The target for DART is an asteroid that will have a distant approach to Earth in October 2022, and then again in 2024. The asteroid is called Didymos — Greek for “twin” — because it’s an asteroid binary system that consists of two bodies: Didymos A, about one-half mile (780 meters) in size, and a smaller asteroid orbiting it called Didymos B, about 530 feet (160 meters) in size. DART would impact only the smaller of the two bodies, Didymos B.
The Didymos system has been closely studied since 2003. The primary body is a rocky S-type object, with composition similar to that of many asteroids. The composition of its small companion, Didymos B, is unknown, but the size is typical of asteroids that could potentially create regional effects should they impact Earth.
After launch, DART would fly to Didymos and use an APL-developed onboard autonomous targeting system to aim itself at Didymos B. Then the refrigerator-sized spacecraft would strike the smaller body at a speed about nine times faster than a bullet, approximately 3.7 miles per second (6 kilometers per second). Earth-based observatories would be able to see the impact and the resulting change in the orbit of Didymos B around Didymos A, allowing scientists to better determine the capabilities of kinetic impact as an asteroid mitigation strategy. The kinetic impact technique works by changing the speed of a threatening asteroid by a small fraction of its total velocity, but by doing it well before the predicted impact so that this small nudge will add up over time to a big shift of the asteroid’s path away from Earth.
Small asteroids hit Earth almost daily, breaking up harmlessly in the upper atmosphere. Objects large enough to do damage at the surface are much rarer.
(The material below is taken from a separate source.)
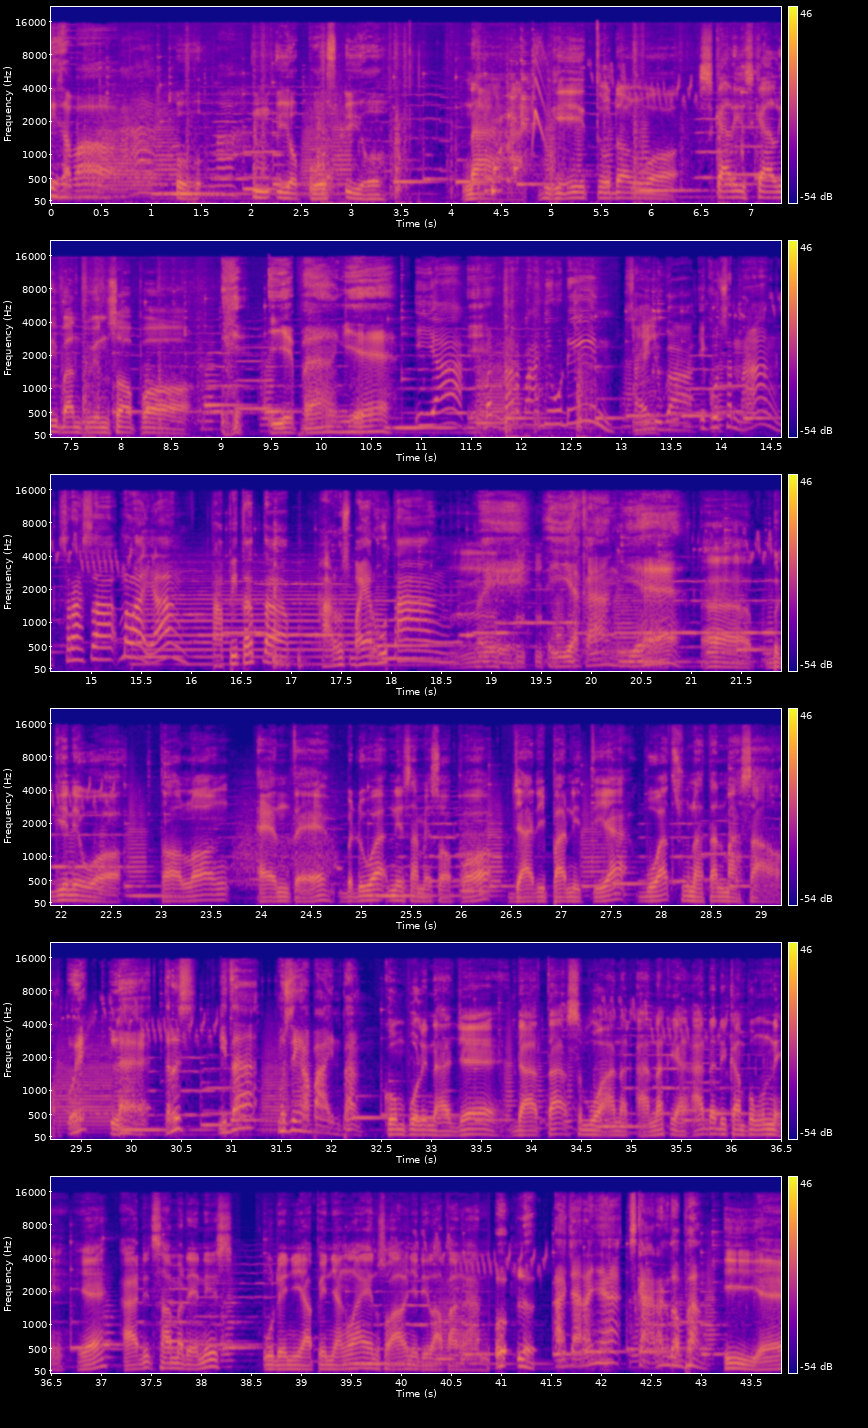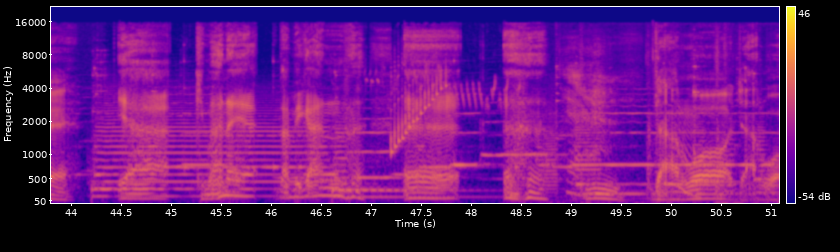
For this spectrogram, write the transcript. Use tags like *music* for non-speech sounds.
Permisi, Sopo. Oh, mm, iya bos, iya. Nah, gitu dong, Wo. Sekali-sekali bantuin Sopo. *laughs* Iya, Bang, iya. Iya, benar Pak Haji Udin. Saya juga ikut senang, serasa melayang. Tapi tetap harus bayar hutang. Eh, iya, Kang, iya. Eh, begini, Wo. Tolong ente berdua nih sama Sopo jadi panitia buat sunatan massal. Weh, lah, terus kita mesti ngapain, Bang? Kumpulin aja data semua anak-anak yang ada di kampung ini, ya. Adit sama Denis udah nyiapin yang lain soalnya di lapangan. Oh, loh, acaranya sekarang toh, Bang? Iya. Ya, gimana ya? Tapi kan, *laughs* eh, *laughs* Hmm, Jarwo, Jarwo.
Objects larger than 0.6 miles (1 kilometer) in diameter — large enough to cause global effects — have been the focus of NASA’s ground-based search for potentially hazardous objects with orbits that bring them near the Earth, and about 93 percent of these sized objects have already been found. DART would test technologies to deflect objects in the intermediate size range — large enough to do regional damage yet small enough that there are many more that have not been observed and could someday hit Earth. NASA-funded telescopes and other assets continue to search for these objects, track their orbits and determine if they are a threat.
To assess and formulate capabilities to address these potential threats, NASA established its Planetary Defense Coordination Office (PDCO) in 2016, which is responsible for finding, tracking and characterizing potentially hazardous asteroids and comets coming near Earth, issuing warnings about possible impacts, and assisting plans and coordination of U.S. government response to an actual impact threat.
Although current law directs the development of the DART mission, DART is not identified as a specific budget item in the Administration’s Fiscal Year 2018 budget.
DART is being managed by APL in Laurel, Maryland. The project would be overseen by the Planetary Missions Program Office at Marshall Space Flight Center in Huntsville, Alabama. DART also is supported by teams from the Goddard Space Flight Center, Greenbelt, Maryland; Johnson Space Center, Houston, Texas; and the Jet Propulsion Laboratory, Pasadena, California.
To learn more about NASA planetary defense and DART visit:
Media contact: Geoff Brown, 240-228-5618, firstname.lastname@example.org
The Applied Physics Laboratory, a not-for-profit division of The Johns Hopkins University, meets critical national challenges through the innovative application of science and technology. For more information, visit www.jhuapl.edu.